In the first of a two-game series that served as a rematch of the 2022 WNBA Finals, the Las Vegas Aces took home the W over the Connecticut Sun and continued their undefeated start to the season.
They’re still figuring out how to best implement Candace Parker into the offense and Kelsey Plum is in a shooting slump from deep. Riquna Williams, a vital part of last season’s title team, has yet to play this season. The Aces have gone through a few turbulent quarters of late while parsing through some of the growing pains of making major changes, and despite all of that, they’re still undefeated.
Vegas has the best offense in the league. It has the best defense in the league. It has the best net rating in the league. While it’s early in the season and the sample size is small, it’s been clear both in watching this team play and in parsing the numbers that the reigning champs are the best squad in the W.
“We’re not playing our best basketball offensively yet, and we’re scoring 90 points on off nights,” Becky Hammon said after the win over Connecticut.
Las Vegas felt borderline unstoppable much of last season, and with its roster additions and internal growth, it found a way to get even better. The ultimate wrinkle showed up in the waning minutes against the Sun, as the Aces went small, subbing in veteran wing Alysha Clark alongside the starters for Parker. For reference, in 24 minutes of play this season, that 5-player lineup — Clark, Plum, Chelsea Gray, A’ja Wilson, Jackie Young — has a remarkably high 115.1 offensive rating.
Let’s look at the team’s final halfcourt possession against Connecticut, which is a glimpse into why Vegas is so hard to stop.
Off a dead ball, the Aces set a pin-down for Plum to get the ball above the arc and Clark wheels out to the corner with Wilson and Gray set up in the far corner. The defense is occupied on the weak side — Plum has the ball and is a dynamite downhill creator, Young can attack and drive and is shooting 51.7 percent from deep on high volume, and Clark is a career 39 percent three-point shooter.
Wilson sells like she’s going to set a screen for Gray, but the duo flip the action given how it’s covered, and Wilson catches the ball and rips. Gray is getting denied the screen, and the Aces use that to their advantage as Gray drags her defender further into the paint and Brionna Jones jumps out to guard Wilson on the perimeter.

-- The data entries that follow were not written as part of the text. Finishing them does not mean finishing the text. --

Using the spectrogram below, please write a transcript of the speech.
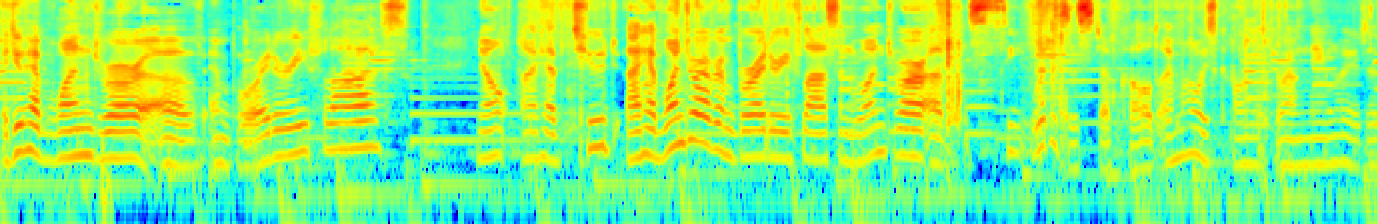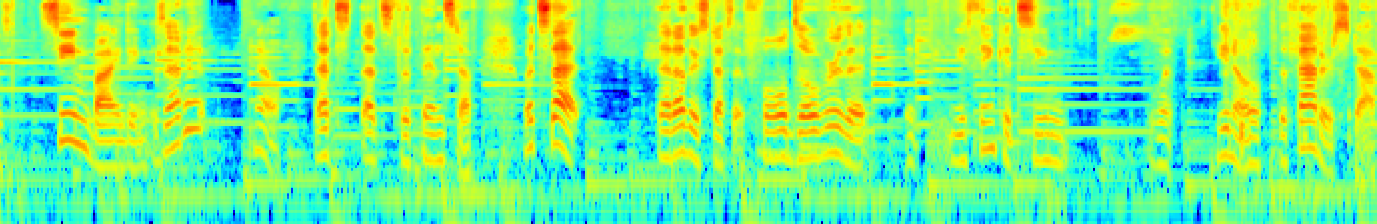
I do have one drawer of embroidery floss. No, I have two. I have one drawer of embroidery floss and one drawer of. See, what is this stuff called? I'm always calling it the wrong name. What is this? Seam binding. Is that it? No, that's that's the thin stuff. What's that? That other stuff that folds over that it, you think it seam. What you know, the fatter stuff.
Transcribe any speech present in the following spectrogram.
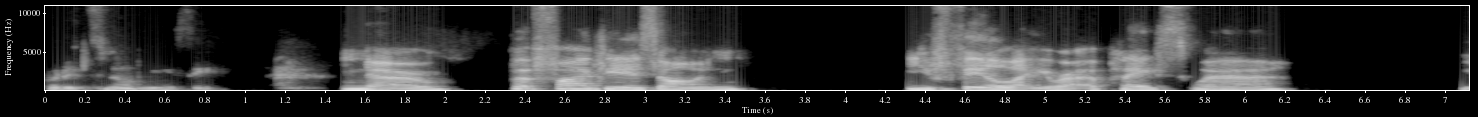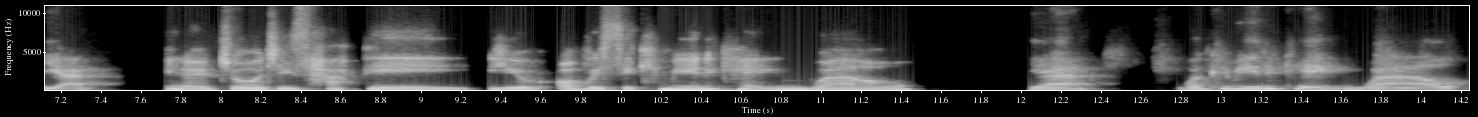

Gray doesn’t “screen” Jones, but given the angle she moved her defender into, it does the same thing, forcing the switch from DiJonai Carrington, who is a solid defender but a definite mismatch for Wilson.
On the surface, this possession looks simple, and to be fair, it is a relatively simple play. But it highlights just how impressive the Aces are. After struggling mightily to contain a second half run as the Sun and Bec Allen opened the floodgates from three, the Aces spread the floor to the max for Wilson to get to work.
Jones can’t help off of Gray, because Wilson can make that read and kick one pass away to one of the best shooters in league history. By virtue of playing out of the empty corner, this takes Alyssa Thomas out of the action entirely, as the Sun had employed Thomas on Clark to help into the lane or switch when she set screens.
Carrington did an admirable job, but at the end of the day, this is A’ja Wilson, the two-time MVP and arguably the best face-up scorer in the league. The Aces have the personnel, the intentionality in scheme, and the aptitude to routinely get her into single coverage, and watching it play out is an incredible thing.
“It’s something that we don’t really practice, but it’s there,” Wilson said after the game. “It’s always good to have that in our back pocket, because you kind of look at it as how do you guard it, and we have those communication points, especially Chelsea and I, where it’s like, hey, if something happens, we have multiple things we can get out of it, and that’s the beautiful thing about it: I trust Chelsea’s decisions and she trusts mine and we just go with the flow.”